It is no secret that numerous functions once handled with circuitry are migrating to software.
The trend has given a larger role. These devices are used to generate binary or hexadecimal logic signals that depend on the switch position. They serve as a means of providing information to software about settings, preferences, or other userspecified parameters.
The switches typically have four output pins which generate binary patterns for either decimal 0 through 9 or hexadecimal 0 through F. Their moving component is a plastic rotor which turns in the plastic switch body. On the under side of the rotor are cam lobes that force movable contacts down onto fixed contacts at each stop position. This cam action prevents logic errors that might otherwise be caused by dragging of the movable contacts on the fixed contacts.

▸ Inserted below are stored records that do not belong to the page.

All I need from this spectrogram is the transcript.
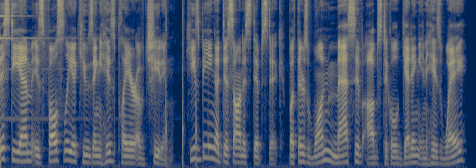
This DM is falsely accusing his player of cheating. He's being a dishonest dipstick, but there's one massive obstacle getting in his way,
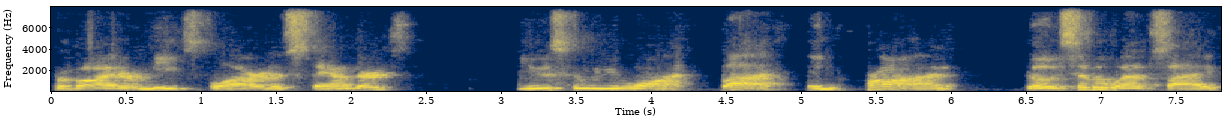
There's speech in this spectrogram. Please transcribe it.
provider meets Florida's standards, use who you want. But in PRON, go to the website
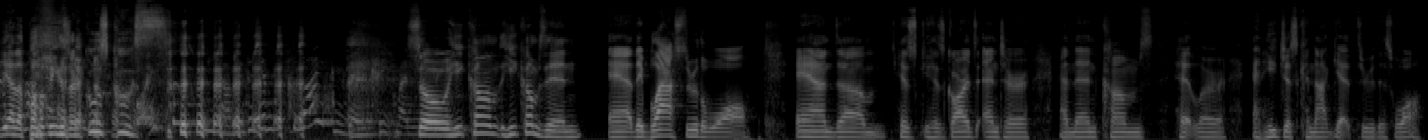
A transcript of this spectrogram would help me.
Yeah, the puppies are couscous. so he comes he comes in and they blast through the wall, and um, his his guards enter, and then comes Hitler, and he just cannot get through this wall.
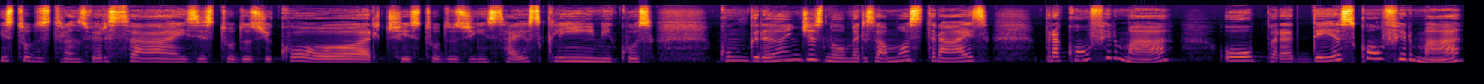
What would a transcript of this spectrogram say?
Estudos transversais, estudos de coorte, estudos de ensaios clínicos, com grandes números amostrais para confirmar ou para desconfirmar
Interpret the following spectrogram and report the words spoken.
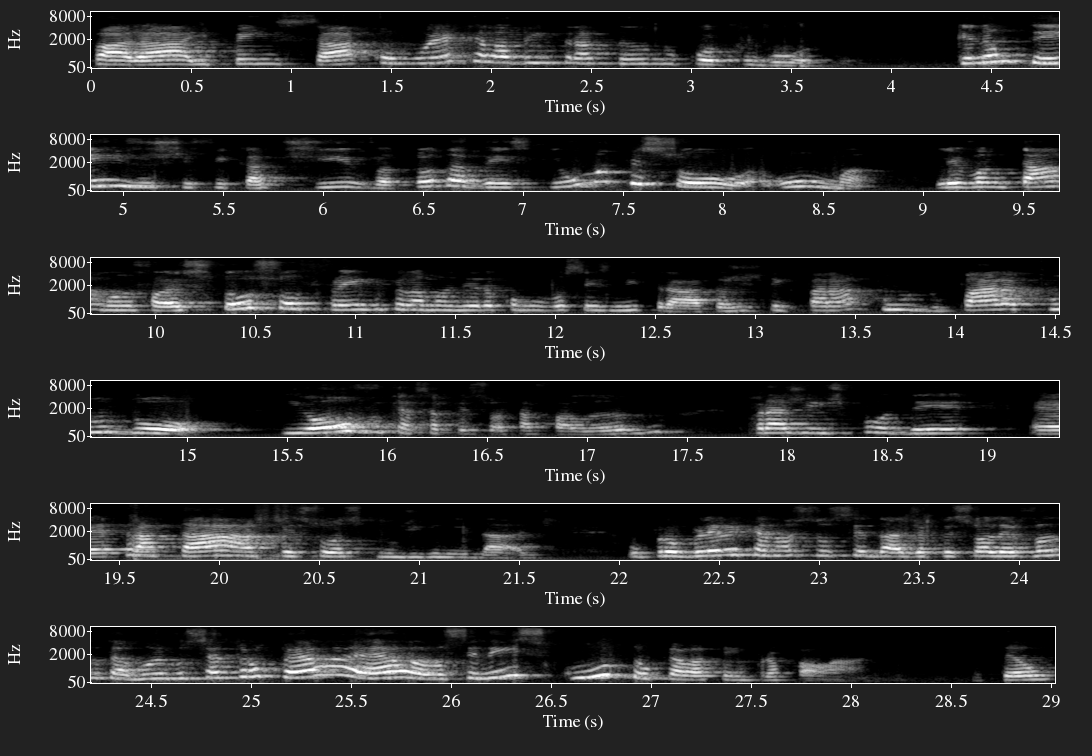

Molded onto the top of the rotor are peaks and valleys. A corrugated circular spring rides over these peaks and valleys. The high points of the corrugated spring drop into the valleys of the rotor and provide positive tactile feel and stops at each switch position.
Modern switches are assembled with fully automated methods. The molding-in of fixed contacts allows for extremely low profiles that permit close stacking of PC boards.
Electrical switching capacity of these devices is typically 100 mA at 5 Vdc, and the nonswitching rating is 100 mA at 50 Vdc. Recently released devices also are heat resistant and compatible with lead-free solder directives.
NKK Switches provided information for this article, www.nkkswitches.com.